« Reply #29 on: April 01, 2019, 10:30:22 AM »
[/img] Well, this link works but I don't know how to make the image appear here.

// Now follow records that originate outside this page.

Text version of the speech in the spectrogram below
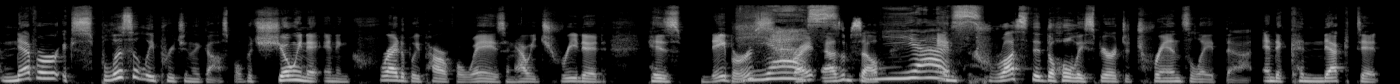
never explicitly preaching the gospel but showing it in incredibly powerful ways and how he treated his neighbors, yes. right, as himself, yes. and trusted the Holy Spirit to translate that and to connect it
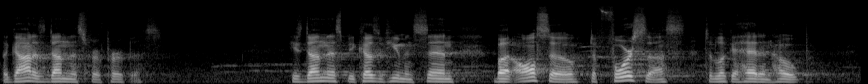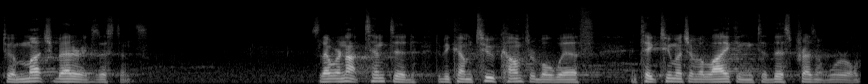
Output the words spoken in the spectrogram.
But God has done this for a purpose. He's done this because of human sin, but also to force us to look ahead in hope to a much better existence. So that we're not tempted to become too comfortable with and take too much of a liking to this present world.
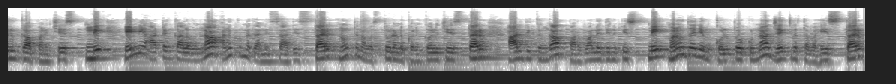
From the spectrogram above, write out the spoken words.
చురుగ్గా పనిచేస్తుంది. ఎన్ని ఆటంకాలు ఉన్నా అనుకున్న దాన్ని సాధిస్తారు. నూతన వస్తువులను కొనుగోలు చేస్తారు. ఆర్థికంగా పర్వాలేదు అనిపిస్తుంది మనోధైర్యం కోల్పోకుండా జాగ్రత్త వహిస్తారు.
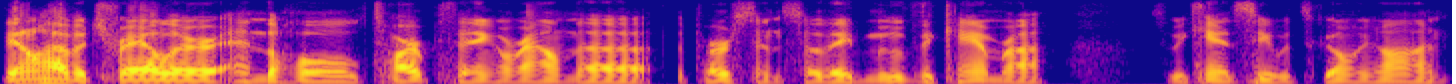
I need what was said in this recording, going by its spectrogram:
they don't have a trailer and the whole tarp thing around the the person, so they move the camera so we can't see what's going on.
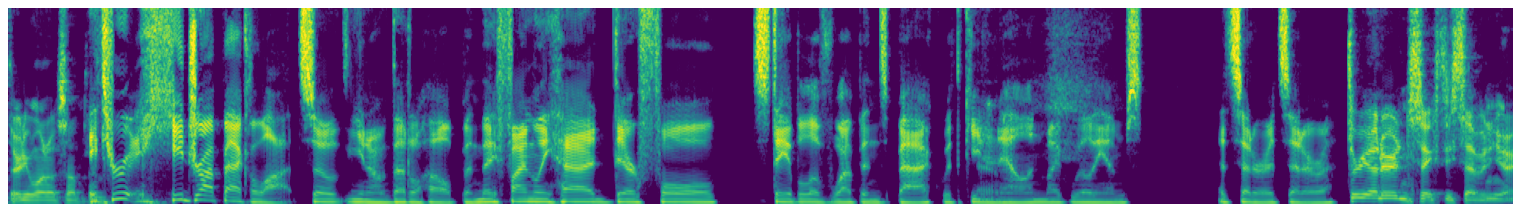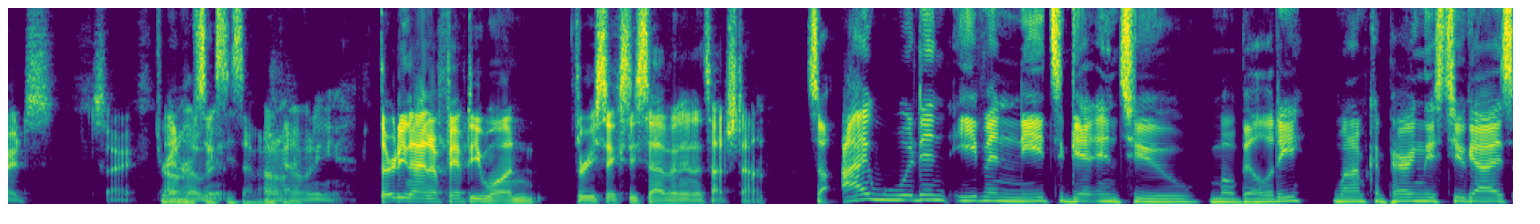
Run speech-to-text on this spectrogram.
31 or something. He threw he dropped back a lot, so you know that'll help. And they finally had their full stable of weapons back with Keenan Allen, Mike Williams, et cetera, et cetera. 367 yards. Sorry. I don't have any- 367, I don't okay. have any. 39 of 51, 367 and a touchdown. So I wouldn't even need to get into mobility when I'm comparing these two guys.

"In the Land of the Blind the One-Eyed Man is King."

 

anything